What is needed
Scan the lines below for the string "said" and copy every one that has it.

Given data
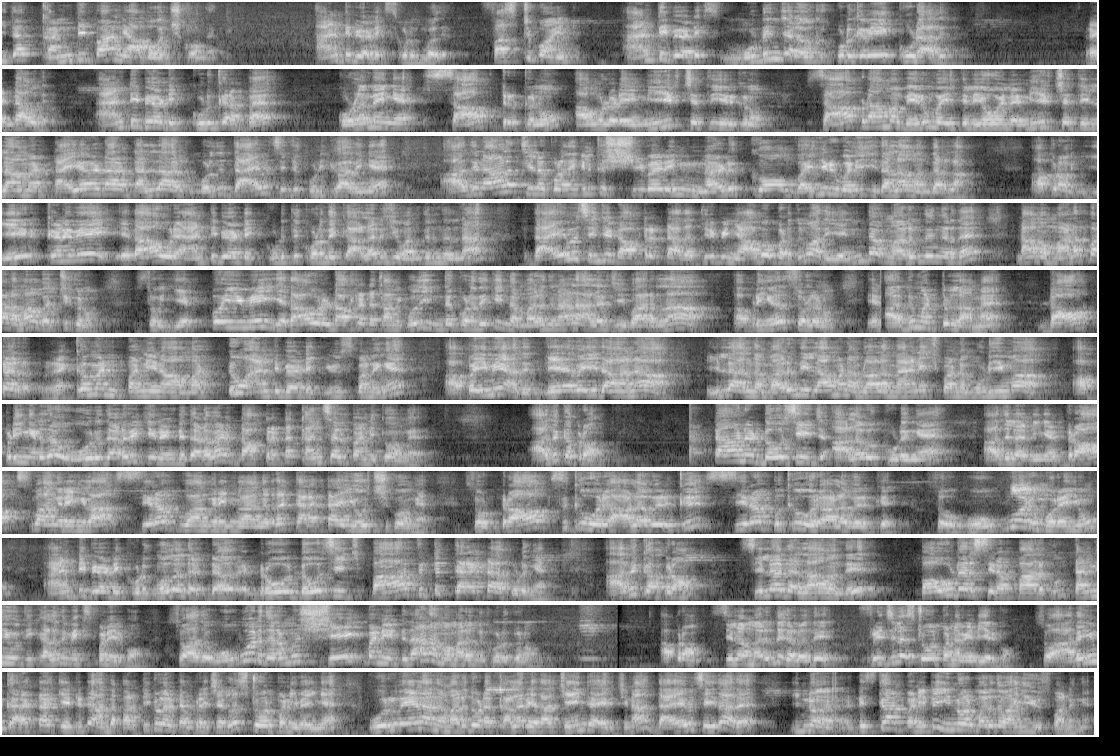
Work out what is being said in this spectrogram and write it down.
இதை கண்டிப்பாக ஞாபகம் வச்சுக்கோங்க. ஆன்டிபயோட்டிக்ஸ் கொடுக்கும்போது. ஃபர்ஸ்ட் பாயிண்ட் ஆன்டிபயோட்டிக்ஸ் முடிஞ்ச அளவுக்கு கொடுக்கவே கூடாது. ரெண்டாவது ஆன்டிபயோட்டிக் கொடுக்குறப்ப குழந்தைங்க சாப்பிட்ருக்கணும் அவங்களுடைய நீர்ச்சத்து இருக்கணும். சாப்பிடாம வெறும் வயிற்றுலையோ இல்லை நீர்ச்சத்து இல்லாமல் டயர்டாக டல்லாக இருக்கும்போது தயவு செஞ்சு குடிக்காதீங்க. அதனால சில குழந்தைங்களுக்கு ஷிவரிங் நடுக்கம் வயிறு வலி இதெல்லாம் வந்துடலாம் அப்புறம் ஏற்கனவே ஏதாவது ஒரு ஆன்டிபயோட்டிக் கொடுத்து குழந்தைக்கு அலர்ஜி வந்திருந்ததுன்னா தயவு செஞ்சு டாக்டர்கிட்ட அதை திருப்பி ஞாபகப்படுத்தணும். அது எந்த மருந்துங்கிறத நாம மனப்பாடமாக வச்சுக்கணும். ஸோ எப்பயுமே ஏதாவது ஒரு டாக்டர்கிட்ட காமிக்கும்போது இந்த குழந்தைக்கு இந்த மருந்துனால அலர்ஜி வரலாம் அப்படிங்கிறத சொல்லணும். அது மட்டும் இல்லாமல் டாக்டர் ரெக்கமெண்ட் பண்ணினா மட்டும் ஆன்டிபயோட்டிக் யூஸ் பண்ணுங்க. அப்பயுமே அது தேவைதானா? இல்லை அந்த மருந்து இல்லாமல் நம்மளால மேனேஜ் பண்ண முடியுமா? அப்படிங்கிறத ஒரு தடவைக்கு ரெண்டு தடவை டாக்டர்கிட்ட கன்சல்ட் பண்ணிக்கோங்க. அதுக்கப்புறம் கரெக்டான டோசேஜ் அளவு கொடுங்க. அதில் நீங்கள் ட்ராப்ஸ் வாங்குறீங்களா சிரப் வாங்குறீங்களாங்கிறத கரெக்டாக யோசிச்சுக்கோங்க. ஸோ ட்ராப்ஸுக்கு ஒரு அளவு இருக்குது சிரப்புக்கு ஒரு அளவு இருக்குது ஸோ ஒவ்வொரு முறையும் ஆன்டிபயோட்டிக் கொடுக்கும்போது அந்த டோசேஜ் பார்த்துட்டு கரெக்டாக கொடுங்க. அதுக்கப்புறம் சிலதெல்லாம் வந்து பவுடர் சிறப்பாக இருக்கும் தண்ணி ஊற்றி கலந்து மிக்ஸ் பண்ணியிருப்போம் ஸோ அதை ஒவ்வொரு தரமும் ஷேக் பண்ணிட்டு தான் நம்ம மருந்து கொடுக்கணும். அப்புறம் சில மருந்துகள் வந்து ஃப்ரிட்ஜில் ஸ்டோர் பண்ண வேண்டியிருக்கும். ஸோ அதையும் கரெக்டாக கேட்டுட்டு அந்த பர்டிகுலர் டெம்பரேச்சரில் ஸ்டோர் பண்ணி வைங்க. ஒருவேளை அந்த மருந்தோட கலர் ஏதாவது சேஞ்ச் ஆயிருச்சுன்னா தயவு செய்து அதை இன்னும் டிஸ்கார்ட் பண்ணிட்டு இன்னொரு மருந்து வாங்கி யூஸ் பண்ணுங்க.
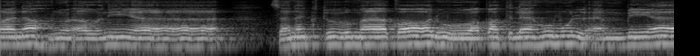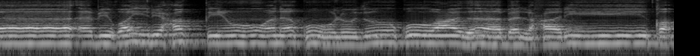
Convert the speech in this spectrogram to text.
ونحن أغنياء. سنكتب ما قالوا وقتلهم الأنبياء بغير حق ونقول ذوقوا عذاب الحريق.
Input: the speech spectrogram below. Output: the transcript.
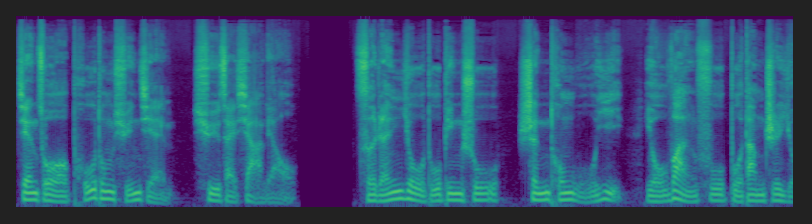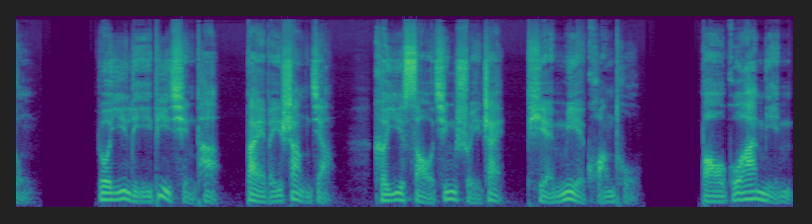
兼作蒲东巡检，屈在下辽。此人又读兵书，深通武艺，有万夫不当之勇。若以礼毕请他拜为上将，可以扫清水寨，舔灭狂徒，保国安民，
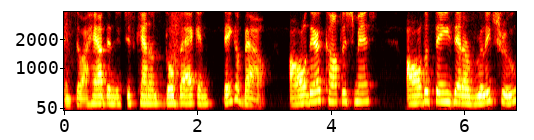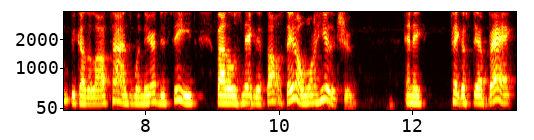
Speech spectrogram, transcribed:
And so I have them to just kind of go back and think about all their accomplishments, all the things that are really true, because a lot of times when they're deceived by those negative thoughts, they don't want to hear the truth. And they take a step back.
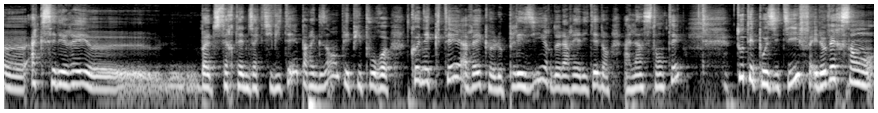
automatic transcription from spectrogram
euh, accélérer euh, bah, certaines activités, par exemple, et puis pour euh, connecter avec le plaisir de la réalité dans, à l'instant T. Tout est positif, et le versant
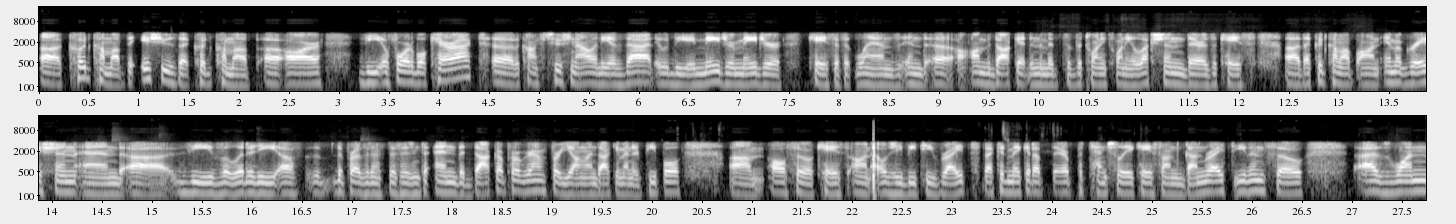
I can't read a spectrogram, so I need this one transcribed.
uh, could come up, the issues that could come up, uh, are the Affordable Care Act, uh, the constitutionality of that. It would be a major, major case if it lands in uh, on the docket in the midst of the 2020 election. There's a case uh, that could come up on immigration and uh, the validity of the president's decision to end the DACA program for young undocumented people. Um, also, a case on LGBT rights that could make it up there. Potentially, a case on gun rights, even. So, as one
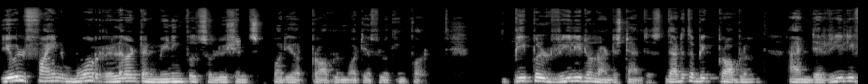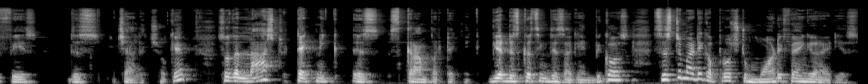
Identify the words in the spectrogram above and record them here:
you will find more relevant and meaningful solutions for your problem, what you're looking for. People really don't understand this. That is a big problem and they really face this challenge okay? So the last technique is scramper technique. We are discussing this again because systematic approach to modifying your ideas.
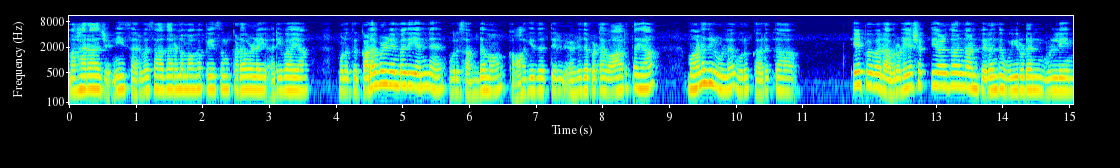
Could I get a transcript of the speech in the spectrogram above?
மகாராஜ் நீ சர்வசாதாரணமாக பேசும் கடவுளை அறிவாயா? உனக்கு கடவுள் என்பது என்ன? ஒரு சப்தமா? காகிதத்தில் எழுதப்பட்ட வார்த்தையா? மனதில் உள்ள ஒரு கருத்தா? கேட்பவர் அவருடைய சக்தியால் தான் நான் பிறந்து உயிருடன் உள்ளேன்.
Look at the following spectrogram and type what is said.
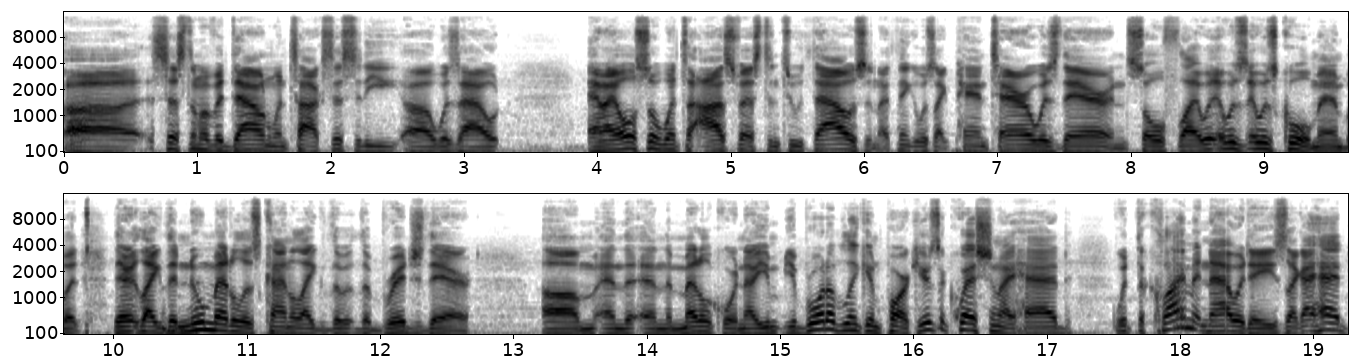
uh, System of a Down when Toxicity uh, was out, and I also went to Ozzfest in 2000. I think it was like Pantera was there and Soulfly. It was it was cool, man. But they're like the new metal is kind of like the the bridge there. Um, and the and the metalcore. Now you, you brought up Linkin Park. Here's a question I had with the climate nowadays. Like I had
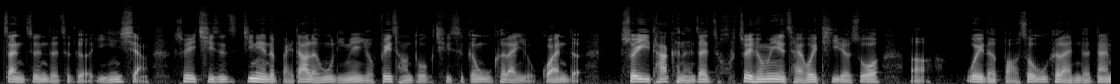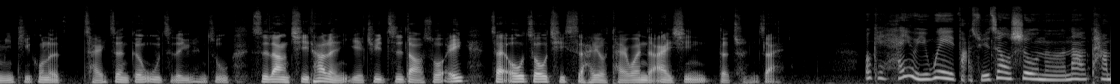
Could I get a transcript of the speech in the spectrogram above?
战争的这个影响，所以其实今年的百大人物里面有非常多其实跟乌克兰有关。的，所以他可能在最后面才会提的说，啊，为了饱受乌克兰的难民提供了财政跟物质的援助，是让其他人也去知道说，哎，在欧洲其实还有台湾的爱心的存在。OK，还有一位法学教授呢，那他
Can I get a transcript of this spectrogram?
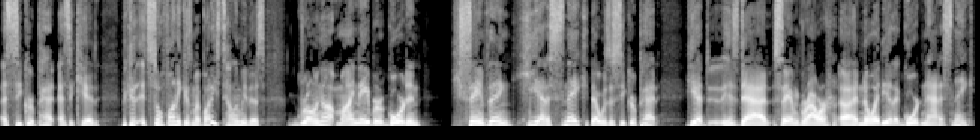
a secret pet as a kid? Because it's so funny. Because my buddy's telling me this. Growing up, my neighbor Gordon, same thing. He had a snake that was a secret pet. He had his dad, Sam Grower uh, had no idea that Gordon had a snake,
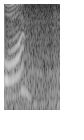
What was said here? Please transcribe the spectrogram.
one.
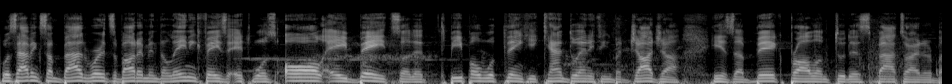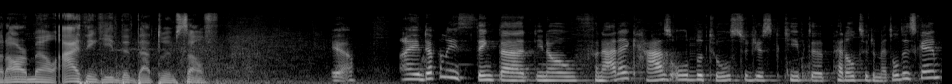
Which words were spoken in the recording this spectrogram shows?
was having some bad words about him in the laning phase. It was all a bait, so that people would think he can't do anything. But Jaja, he is a big problem to this Batrider. But Armel, I think he did that to himself. Yeah. I definitely think that, you know, Fnatic has all the tools to just keep the pedal to the metal this game,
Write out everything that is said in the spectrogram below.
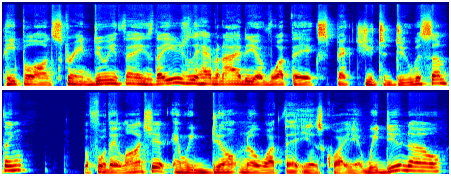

Answer below
Work out what is being said in this spectrogram and write it down.
Look at the following spectrogram and type what is said.
What was said here? Please transcribe the spectrogram.
Write out everything that is said in the spectrogram below.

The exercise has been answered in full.